> aforementioned benefits over netlink that I'm looking for.
Unfortunately, it's not published yet, because there's still a lot
of work to be done on clients. And now I'm wondering whether it would
be more efficient to store messages in anonymous files and transmit
fds, instead of transmitting copies of messages. I may have to rewrite
I think I'll be able to get back to work on skabus by the end of this
year - but no promises, since I'll be working on the Alpine init system
as soon as I'm done with my current contract. But I can leak a few
pieces of source code if you're interested.
> A question on the implementation--what do you think of having each
> subscriber create its own Unix domain socket in a canonical
> directory, and having the sender connect as a client to each
That's exactly how fifodirs work, with pipes instead of sockets.
But I don't think that's a good fit here.
A point of fifodirs is to have many-to-many communication: there
are several subscribers, but there can also be several publishers
(even if in practice there's often only one publisher). Publishers and

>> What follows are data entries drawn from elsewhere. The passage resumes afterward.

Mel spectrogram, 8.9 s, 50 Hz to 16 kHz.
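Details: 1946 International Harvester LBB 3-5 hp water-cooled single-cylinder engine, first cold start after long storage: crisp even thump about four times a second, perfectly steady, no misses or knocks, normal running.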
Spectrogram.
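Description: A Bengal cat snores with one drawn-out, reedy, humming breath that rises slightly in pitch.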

subscribers are completely independent.
Here, you only ever have one publisher: the event dispatcher. You
only ever need one-to-many communication.
Another point of fifodirs is to avoid the need for a daemon to act

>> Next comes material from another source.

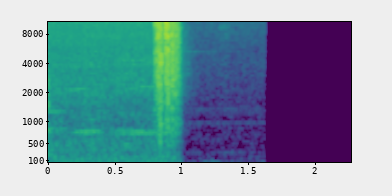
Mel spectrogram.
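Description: Camera shutter click sound effect, a single sharp snap just before one second in, on top of faint outdoor background noise that cuts off right after it into silence.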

as a bus. It's notification that happens between unrelated processes
without requiring a central server to ensure the communication.

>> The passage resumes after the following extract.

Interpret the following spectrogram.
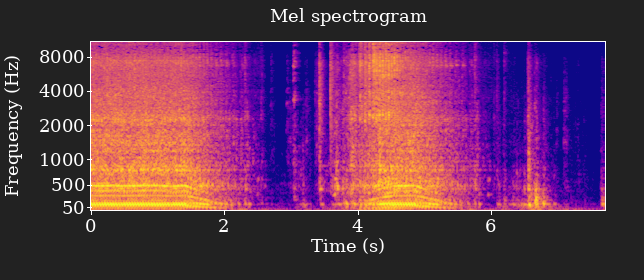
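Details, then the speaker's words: Troy-Bilt TB110 push mower, Briggs & Stratton 550EX 140cc OHV engine, after valve adjustment for hard starting, fresh gas: catches on the pull, revs to an even steady run, then coasts down; healthy normal start and run. "all right guys we're good to go that's all there is to it a valve adjustment on these things is super easy"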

It's important because I didn't want my supervision system (which is
supposed to manage daemons) to itself rely on a daemon (which would
then have to be unsupervised).
Here, you don't have that requirement, and you already have a daemon:
the event dispatcher is long-lived.
I think a "socketdir" mechanism is just too heavy:
- for every event, you perform opendir(), readdir() and closedir()
- for every event * subscriber, you perform at least socket(), connect(),
sendmsg() and close()
- the client library needs to listen() and accept(), which means it
needs its own thread (and I hate, hate, hate, libraries that pull in
thread support in my otherwise single-threaded programs)
- the client library needs to perform access control on the socket,
to avoid connects from unrelated processes, and even then you can't
be certain it's the event publisher and not a random root process
You definitely don't want a client library to be listen()ing.
listen() is server stuff - mixing client and server stuff is complex.
Too much so for what you need here.
> Since each subscriber needs its own fd to read and
> close, the directory of subscriber sockets automatically gives the
> sender a list of who to communicate with and a count of how many fds
> to create. It also makes it easy to detect and clean up a dead
> subscriber's socket: the sender can request a struct ucred from a
> subscriber to get its PID (and then other details from /proc), and if
> the process ever exits (which the sender can detect on Linux using a
> netlink process monitor, like ), the process that created the
> socket can be assumed to be dead and the sender can unlink it. The
> sender would rely on additional process instance-identifying
> information from /proc (like its start-time) to avoid PID-reuse
Bleh. Of course it can be made to work, but you really don't need all
that complexity. You have a daemon that wants to publish data, and
several clients that want to receive data from that daemon: it's
one (long-lived) to many (short-lived) communication, and there's a
perfectly appropriate, simple and portable IPC for that: a single Unix
domain socket that your daemon listens on and your clients connect to.
If you want to be perfectly reliable, you can implement some kind of
autoreconnect in the client library - in case you want to restart the
event publisher without killing X, for instance. But that's still a
lot simpler than playing with multiple sockets and mixing clients and
serverswhen you don't need to.
> Thanks again for all your input!
No problem. I love design discussions, I can't get enough of them.
(The reason why I left the Devuan mailing-list is that there was too
much ideological mumbo-jumbo, and not enough technical/design stuff.
Speaking of which, my apologies to Alpine devs for hijacking their ML;
if it's too OT/uninteresting, we'll take the discussion elsewhere.)
Received on Thu Jan 14 2016 - 12:36:02 GMT